Booth played the lead role in a 2010 BBC drama about Boy George, which brought him to the attention of critics, and also modelled for Burberry. He was Pip in the BBC’s Great Expectations, he was Romeo in a version of Romeo and Juliet scripted by Fellowes, and he was in Jupiter Ascending which, you know, it’s not his fault. Big sci-fi epic by the … siblings who made The Matrix. A young actor’s going to take that, isn’t he? Anyway, Sean Bean was in it and he really should have known better.
Everyone has to start somewhere, and here is where Douglas Booth started. In years to come, maybe when he’s picking up his third Oscar, people are going to be saying: "What’s this on his IMDB page? Hunters of the Kahri, starring lots of people who never made another movie? Must be the Inaccurate Movie Database up to its old tricks." But it’s not. Is there evidence of Booth's talent here? Well, he can clearly act, which many of the cast equally clearly can't, but frankly Kenneth Branagh couldn't make a script like this work, especially with these production values and the abundant non-direction.
Since when Paterson seems to have concentrated on corporate stuff about finance. Which is where the money is, in more ways than one.
Hunters of the Kahri, according to Paterson’s page on Casting Call Pro, features “horses, CGI creatures, battles and choreographed fight sequences”. Just to be clear, there is one shot of someone (dressed in white so it might be bathrobe guy) riding a horse. There are indeed several choreographed sword fights. In at least one of these, the sounds of battle have been added to the soundtrack to try and give the impression of a larger conflict. (It doesn’t work, but at least those bloody songbirds shut up for a bit.)
There are however absolutely no CGI creatures, or CGI anything, or any sort of creatures. Apart from a fallow deer that wanders past the camera about 90 minutes in. If that’s CGI it’s bloody good.
Watching these things so you don’t have to. And thanks for sharing, Mr P. Genuinely appreciated, just so I can knock this off my list.

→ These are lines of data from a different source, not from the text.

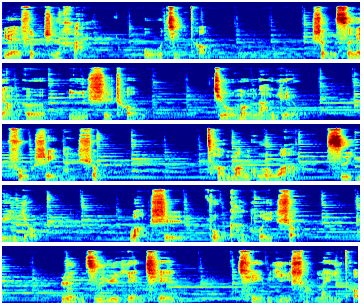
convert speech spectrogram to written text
缘分之海无尽头。生死两隔一世愁。旧梦难留，覆水难收。苍茫过往似云游，往事不堪回首。人自月眼前，情已上眉头。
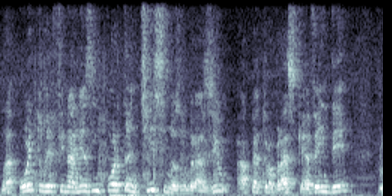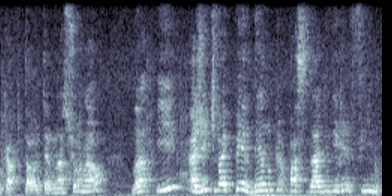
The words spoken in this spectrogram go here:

Oh. If you’re wondering, the Kahri is some sort of precious stone they’re all after. I think.
MJS rating: E-